Alison Place is a designer, educator and researcher who works at the intersection of feminism and design to create spaces for critical making and radical speculation. She is the author of Feminist Designer: On the Personal and the Political in Design published by MIT Press in 2023. She is an assistant professor of graphic design at the University of Arkansas School of Art, where she also serves as the director of the graphic design program. She has held several leadership roles in the design community, including two terms on the AIGA Design Educators Community National Steering Committee, and has earned multiple national awards for her scholarship and creative work. Previously, she worked for more than ten years as a creative director and designer for nonprofit and higher education institutions.

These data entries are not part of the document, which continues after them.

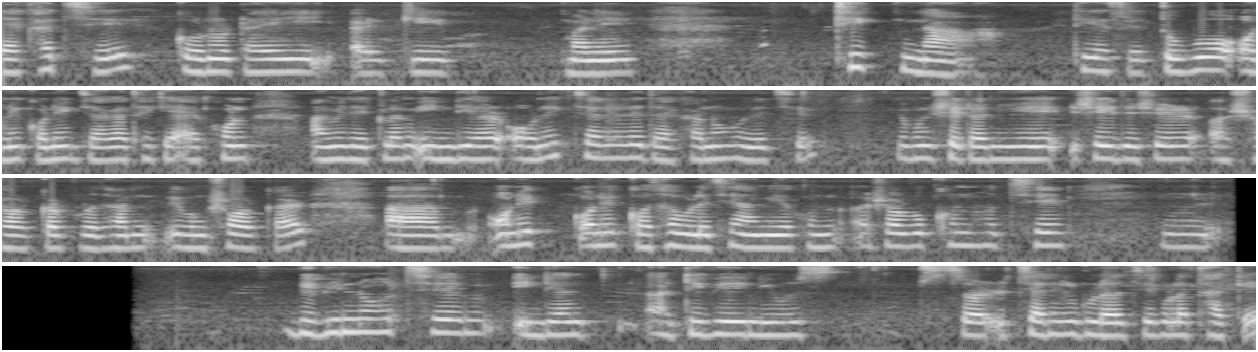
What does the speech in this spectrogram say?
দেখাচ্ছে কোনোটাই আর কি মানে ঠিক না। ঠিক আছে, তবুও অনেক অনেক জায়গা থেকে এখন আমি দেখলাম ইন্ডিয়ার অনেক চ্যানেলে দেখানো হয়েছে এবং সেটা নিয়ে সেই দেশের সরকার প্রধান এবং সরকার অনেক অনেক কথা বলেছে। আমি এখন সর্বক্ষণ হচ্ছে বিভিন্ন হচ্ছে ইন্ডিয়ান টিভি নিউজ চ্যানেলগুলো যেগুলো থাকে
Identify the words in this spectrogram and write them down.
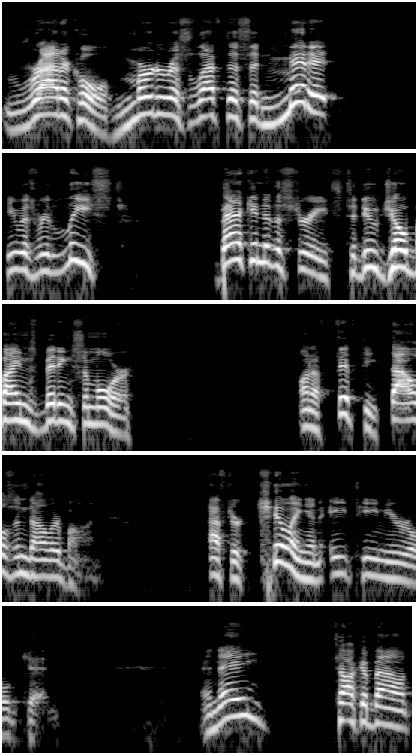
radical, murderous leftist admit it, he was released back into the streets to do Joe Biden's bidding some more on a $50,000 bond after killing an 18 year old kid. And they talk about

She earned an M.F.A. in experience design from Miami University of Ohio, as well as degrees in graphic design and journalism from the University of Cincinnati College of Design, Architecture, Art and Planning.

The 2023 Design Incubation Communication Design Educators Awards

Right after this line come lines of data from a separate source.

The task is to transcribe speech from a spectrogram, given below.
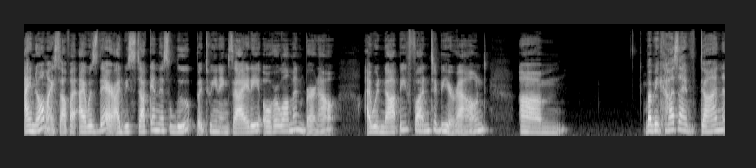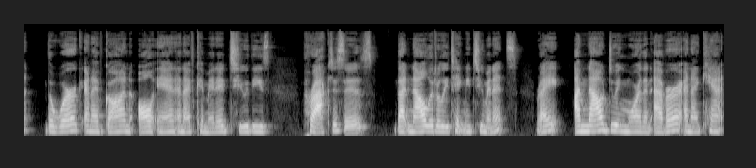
I know myself. I, I, was there. I'd be stuck in this loop between anxiety, overwhelm, and burnout. I would not be fun to be around. Um, but because I've done the work and I've gone all in and I've committed to these practices that now literally take me two minutes, right? I'm now doing more than ever. And I can't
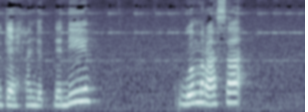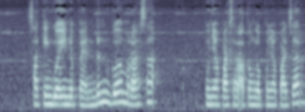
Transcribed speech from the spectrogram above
oke okay, lanjut. Jadi gue merasa saking gue independen gue merasa punya pacar atau nggak punya pacar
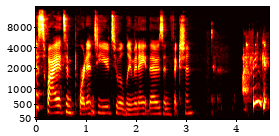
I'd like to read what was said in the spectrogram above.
us why it's important to you to illuminate those in fiction? I think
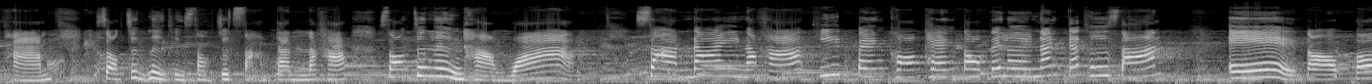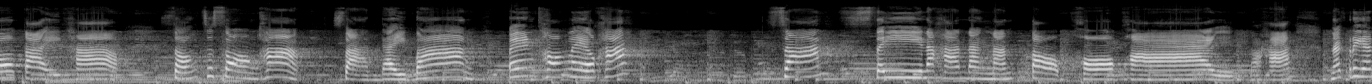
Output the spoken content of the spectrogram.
ำถาม 2.1 ถึง 2.3 กันนะคะ 2.1 ถามว่า สารใดนะคะที่เป็นของแข็งตอบได้เลยนั่นก็คือสาร A ตอบกอไก่ค่ะ 2.2 ค่ะ สารใดบ้าง เป็นของเหลวคะสาร C นะคะ ดังนั้นตอบคอควายนะคะ นักเรียน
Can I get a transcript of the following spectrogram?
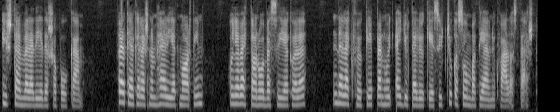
Isten veled, édesapókám! Fel kell keresnem Harriet Martin, hogy a vegytanról beszéljek vele, de legfőképpen, hogy együtt előkészítsük a szombati elnök választást.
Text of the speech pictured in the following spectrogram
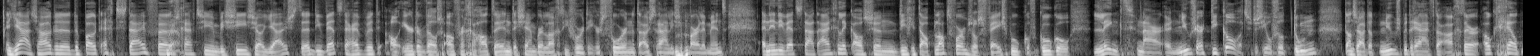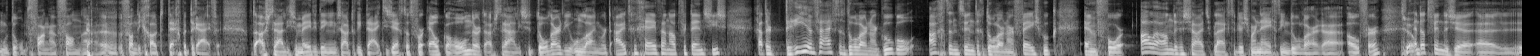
Ja, ze houden de, poot echt stijf, ja. schrijft CNBC zojuist. Uh, die wet, daar hebben we het al eerder wel eens over gehad. Hè. In december lag die voor het eerst voor in het Australische mm -hmm. parlement. En in die wet staat eigenlijk als een digitaal platform... zoals Facebook of Google linkt naar een nieuwsartikel... wat ze dus heel veel doen... dan zou dat nieuwsbedrijf daarachter ook geld moeten ontvangen... van, ja. uh, van die grote techbedrijven. De Australische mededingingsautoriteit die zegt dat voor elke 100 Australische dollar... die online wordt uitgegeven aan advertenties... gaat er 53 dollar naar naar Google, 28 dollar naar Facebook. En voor alle andere sites blijft er dus maar 19 dollar uh, over. Zo. En dat vinden ze,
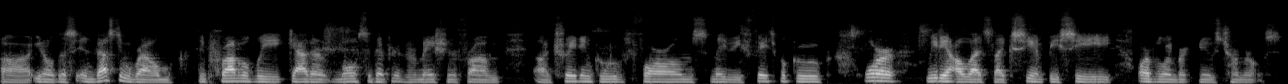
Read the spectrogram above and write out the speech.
uh, you know, this investing realm, they probably gather most of the information from uh, trading groups, forums, maybe Facebook group, or media outlets like CNBC or Bloomberg News terminals.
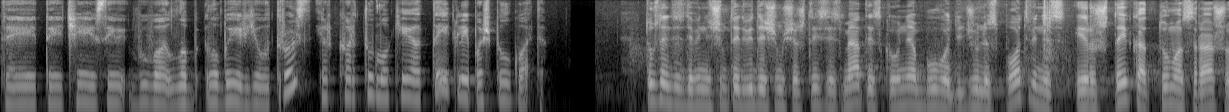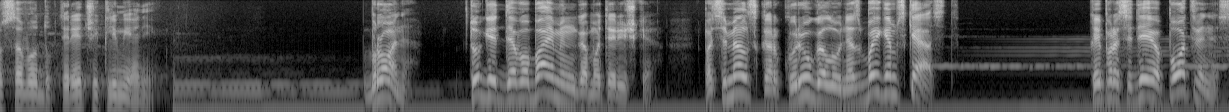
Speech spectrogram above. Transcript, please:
tai, tai čia jisai buvo lab, labai ir jautrus ir kartu mokėjo taikliai pašpilkuoti. 1926 metais Kaune buvo didžiulis potvinis ir štai ką Tumas rašo savo dukteriečiai Klimieniai. Bronė, tugi dievo baiminga moteriškė, pasimelsk ar kurių galų, nes baigiam skęst. Kai prasidėjo potvinis,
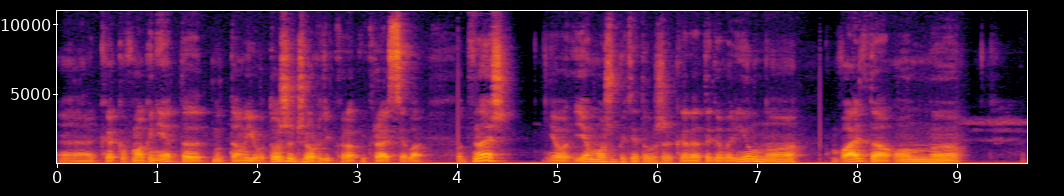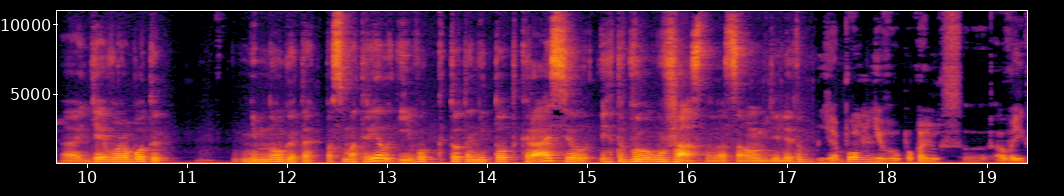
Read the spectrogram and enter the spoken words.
э, как в Магнето, ну там его тоже Джорди красила. Вот знаешь, я, я может быть это уже когда-то говорил, но Вальта, он... Э, я его работы немного так посмотрел, и его кто-то не тот красил, и это было ужасно на самом деле. Это... Я помню его по комиксу AVX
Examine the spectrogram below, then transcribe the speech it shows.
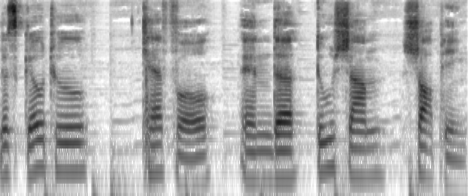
Let's go to cafe and do some shopping。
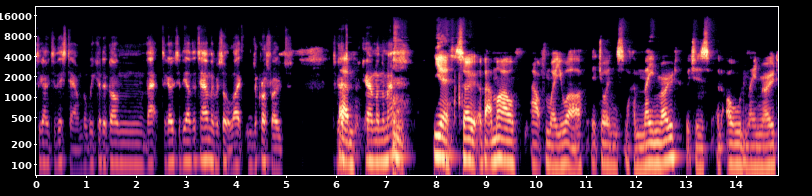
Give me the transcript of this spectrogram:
to go to this town but we could have gone that to go to the other town they were sort of like the crossroads to go Um, to the town on the map Yeah, so about a mile out from where you are, it joins like a main road, which is an old main road.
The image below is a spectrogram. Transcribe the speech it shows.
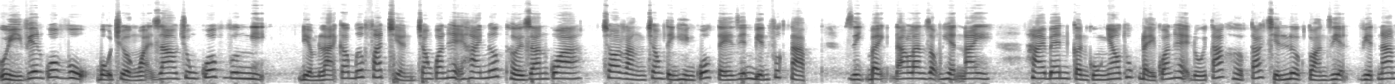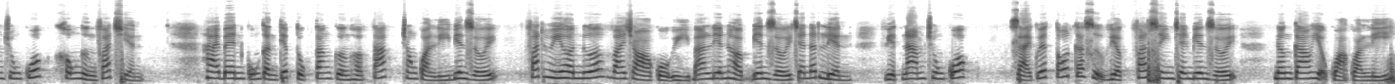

2023 Design Incubation Educators Awards competition in 4 categories: Creative Work, Published Research, Teaching, Service

Congratulations to the recipients of the 2023 Communication Design Educators Awards!

SCHOLARSHIP: PUBLICATIONS


Winner

Feminist Designer

Alison Place
Assistant Professor
University of Arkansas

Additional contributors: Jennifer Armbrust, Dina Benbrahim, Madeline Avram Blount, Elizabeth Byrd, Benedetta Crippa, Alexandra Crosby, Laura Devendorf, Rachael Dietkus, Ashley K. Eberhart, Griselda Flesler, Aimi Hamraie, Gaby Hernández, Alexis Hope, Jeff Kasper, Ellen Kellogg, Aasawari Kulkarni, Eden Laurin, Una Lee, Andrew Mallinson, Claudia Marina, Victor G. Martinez, Lauren Lee McCarthy, Margaret Middleton, Maryam Mustafa, Becky Nasadowski, Maya Ober, Nina Paim, Elizabeth Pérez, Heather Snyder Quinn, Cami Rincón, Jenn Roberts, Velvet A. Johnson Ross, In-ah Shin, Marie Louise Juul Søndergaard, Ayako Takase, Attia Taylor, Rebecca Tegtmeyer, Aggie Toppins, Ilaria Vanni, Joana Varon, Manon Vergerio, Mandy Harris Williams, Sarah Williams.


Winner

Centered: People and Ideas Diversifying Design

Kaleena Sales
Associate Professor
Tennessee State University


Runner up

Co-Creating Compassion: Engaging the Alzheimer’s Community in Social Robotics for Caregiving

Kimberly Mitchell
Assistant Professor
University of Tennessee-Knoxville

SCHOLARSHIP: CREATIVE PRODUCTION
Winner

You Look Like the Right Type

Mark Addison Smith
Associate Professor
DePaul University

TEACHING
Winner

Making History: Teaching Design History Methods in Studio

Aggie Toppins
Associate Professor
Washington University in St. Louis

Runner up

Visualizing Self-Tracked Data to Navigate Well-being

Yvette Shen
Associate Professor
Ohio State University

SERVICE
Winner

Maternal Health Hackathon:
Community-Led Design for Reproductive Justice in Arkansas

Bree McMahon
Assistant Professor
University of Arkansas

Alison Place
Assistant Professor
University of Arkansas

2023 JURY

Steven McCarthy (Chair)
Professor Emeritus
University of Minnesota

Helen Armstrong
Professor
North Carolina State University

Anne H. Berry
Associate Professor
Cleveland State University

Warren Lehrer
Founding Faculty
School of Visual Arts, MFA Design

Ana Raposo
Lecturer
ESAD – Escola Superior de Arte e Design
Porto, Portugal

Neeta Verma
Associate Professor
University of Notre Dame